Real Housewives of New York
Alex McCord’s husband Simon VanKempen announced this morning that he has a song coming out, it will be available immediately after the RHONY airs tonight:
NEW YORK, April 21, 2011 /PRNewswire/ — The Real Housewives of New York City’s Simon van Kempenwill release his debut single “I Am Real” today,Thursday, April 21, 2011. The song will make its TV premiere tonight, 11pm EDT, on Bravo TV’s Watch What Happens: Live hosted by Andy Cohen and which will feature Simon’s wife, Alex McCord. “I Am Real” was produced by JSM Music in New York City. The song will be available to stream on Bravotv.comimmediately after the show.
After four years starring on a hit reality TV show, Simon van Kempen takes a tongue-in-cheek look at himself and others of The Real Housewives of New York. In this irreverent pop and dance track, Simon lampoons everything and everyone around him including the “surreality” of Reality TV. Simon is the first “Househusband” to record a single and the song is the first specifically written about the experience of being a participant on the runaway hit show. Says Simon:
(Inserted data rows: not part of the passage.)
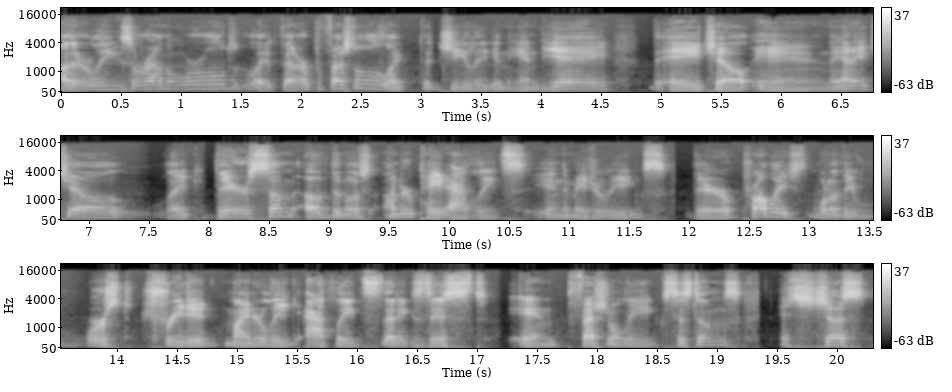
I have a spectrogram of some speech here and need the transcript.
other leagues around the world like that are professional, like the G League and the NBA, the AHL and the NHL, like they're some of the most underpaid athletes in the major leagues. They're probably one of the worst treated minor league athletes that exist in professional league systems. It's just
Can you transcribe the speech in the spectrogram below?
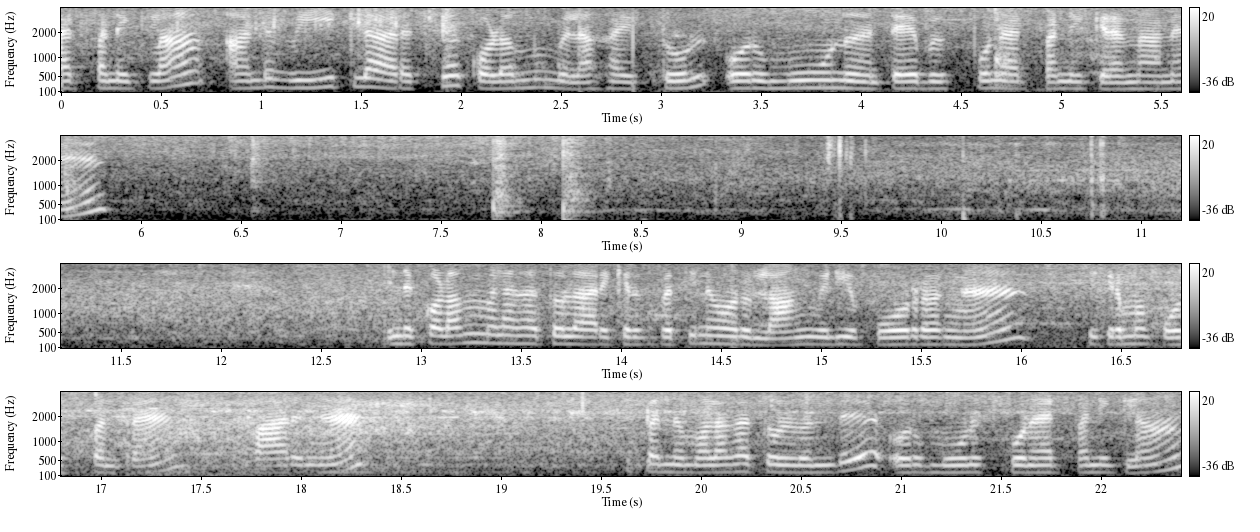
ஆட் பண்ணிக்கலாம். அண்டு வீட்டில் அரைச்ச குழம்பு மிளகாய் தூள் ஒரு மூணு டேபிள் ஸ்பூன் ஆட் பண்ணிக்கிறேன் நான். இந்த குழம்பு மிளகாத்தூள் அரைக்கிறது பற்றி நான் ஒரு லாங் வீடியோ போடுறேங்க. சீக்கிரமாக போஸ்ட் பண்ணுறேன் பாருங்கள் இப்போ இந்த மிளகாத்தூள் வந்து ஒரு மூணு ஸ்பூன் ஆட் பண்ணிக்கலாம்.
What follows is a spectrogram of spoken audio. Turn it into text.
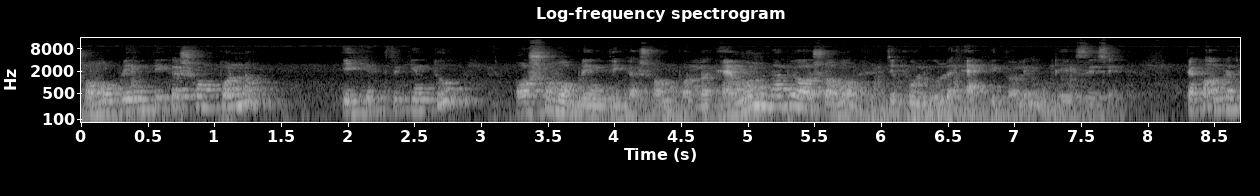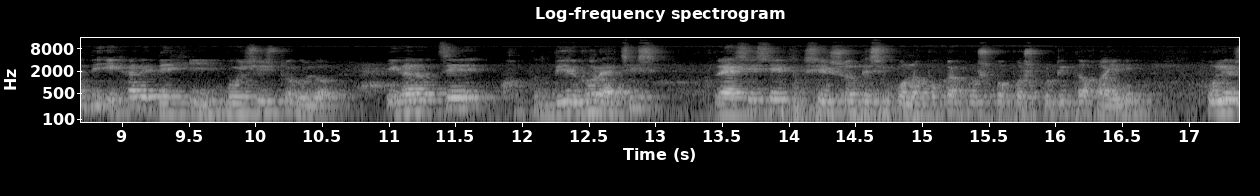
সমবৃন্তিকা সম্পন্ন, এক্ষেত্রে কিন্তু অসম বৃন্তিকা সম্পন্ন এমন ভাবে অসম যে ফুলগুলো একই তলে উঠে এসেছে। দেখো, আমরা যদি এখানে দেখি বৈশিষ্ট্যগুলো, এখানে হচ্ছে দীর্ঘ র্যাচিস র্যাচিসের শীর্ষ দেশে কোনো প্রকার পুষ্প প্রস্ফুটিত হয়নি। ফুলের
“Not many people know this, but I spent my childhood and early 20’s studying and performing as a musician. Music has been a huge part of my life, and although I never thought of myself as a singer, I was thrilled and a little nervous when Joel Simon, and his company JSM music approached me with the idea of creating a song. More than anything, I wanted the track to be fun, irreverent and to talk about my real experience on the ‘Real Housewives of New York City.’ The title and lyrics are cheeky but hey, that’s the REAL me!”
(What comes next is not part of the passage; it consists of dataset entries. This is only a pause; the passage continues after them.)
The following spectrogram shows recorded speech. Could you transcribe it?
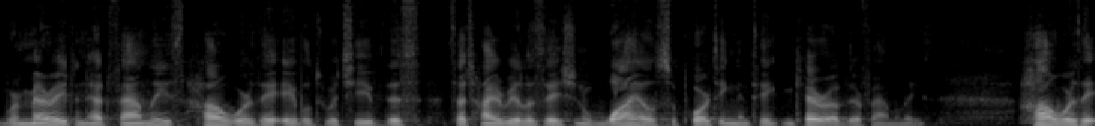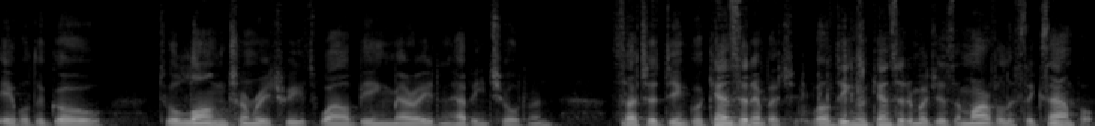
were married and had families. How were they able to achieve this such high realization while supporting and taking care of their families? How were they able to go to long-term retreats while being married and having children, such as Dilgo Khyentse Rinpoche? Well, Dilgo Khyentse Rinpoche is a marvelous example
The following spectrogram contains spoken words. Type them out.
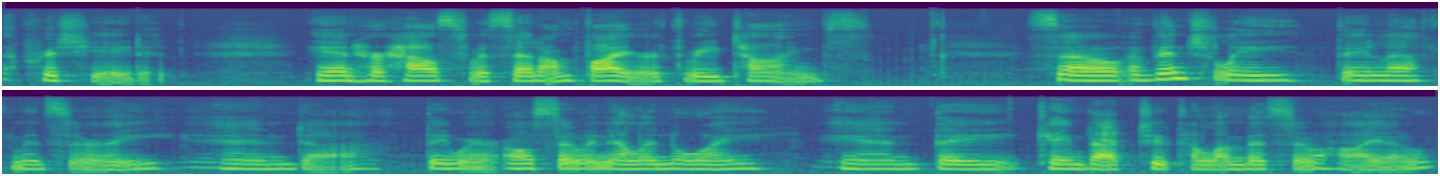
appreciated. And her house was set on fire three times. So eventually they left Missouri and uh, they were also in Illinois and they came back to Columbus, Ohio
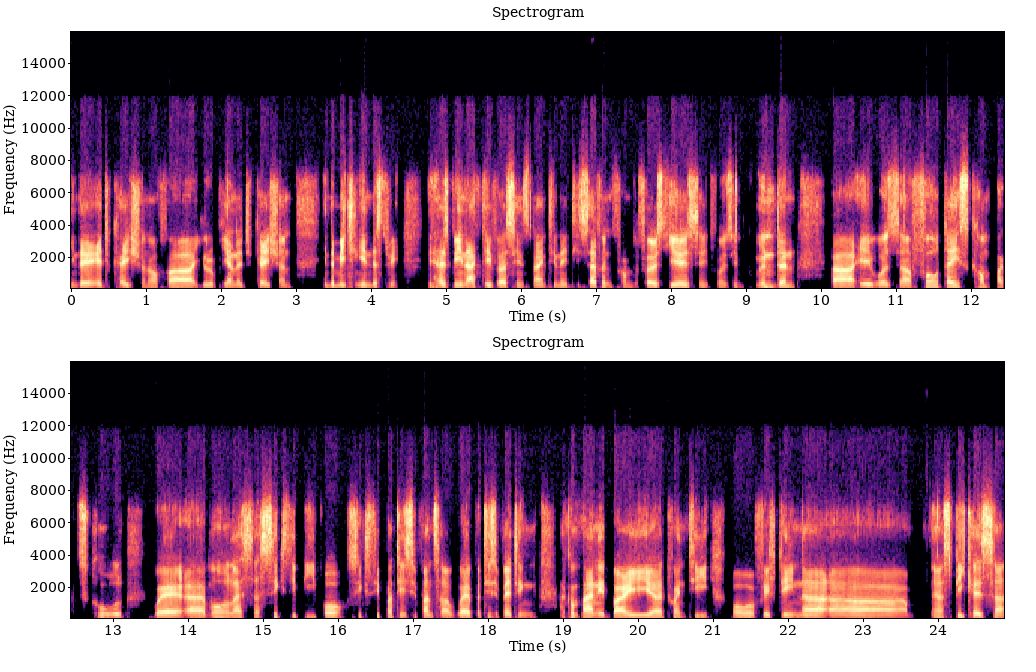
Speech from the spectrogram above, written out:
in the education of uh, European education in the meeting industry. It has been active uh, since 1987. From the first years, it was in Münden. Uh, it was a four days compact school where uh, more or less uh, 60 people, 60 participants uh, were participating, accompanied by uh, 20 or 15 uh, speakers uh,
Born in Brisbane, Australia, Simon van Kempen, at the age of three moved to neighboring New South Wales before returning to Brisbane for high school. In 1986, at the age of 22, Simon moved to London where he lived for thirteen years before returning to Australia to pursue business opportunities. Just two months later, Simon, on a business trip to New York, met Alex. It was love at first sight.
The single will be available on CD Baby, iTunes, Amazon among other leading online music sites.
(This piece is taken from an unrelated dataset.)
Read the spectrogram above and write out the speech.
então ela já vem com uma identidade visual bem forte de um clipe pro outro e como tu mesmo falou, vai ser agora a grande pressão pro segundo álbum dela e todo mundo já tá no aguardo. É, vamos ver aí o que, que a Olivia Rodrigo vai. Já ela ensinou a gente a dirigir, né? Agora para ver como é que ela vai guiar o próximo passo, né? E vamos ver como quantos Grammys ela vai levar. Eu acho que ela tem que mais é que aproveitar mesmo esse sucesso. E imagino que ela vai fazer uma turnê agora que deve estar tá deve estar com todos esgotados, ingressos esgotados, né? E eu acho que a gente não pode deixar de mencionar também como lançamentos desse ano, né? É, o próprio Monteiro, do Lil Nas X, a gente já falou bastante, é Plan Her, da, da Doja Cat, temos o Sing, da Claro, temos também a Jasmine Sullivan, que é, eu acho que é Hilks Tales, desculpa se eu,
You can preview about 90 seconds of it on iTunes: http://bit.ly/iTunesIAmReal
and the news release is here http://bit.ly/IAmRealNewsRelease
If you don’t have Itunes, Popeater has the whole song along with a great interview with Simon here:
I think Simon’s a lot like Bethenny, he doesn’t care to hold back, he gives his impression of the other Housewives, like it or not.
Simon’s webcast show is scheduled to premier tonight as well. Look for the recap by Quincy right here tomorrow morning on IHJZ along with my RHONY blog.
Until Next Time…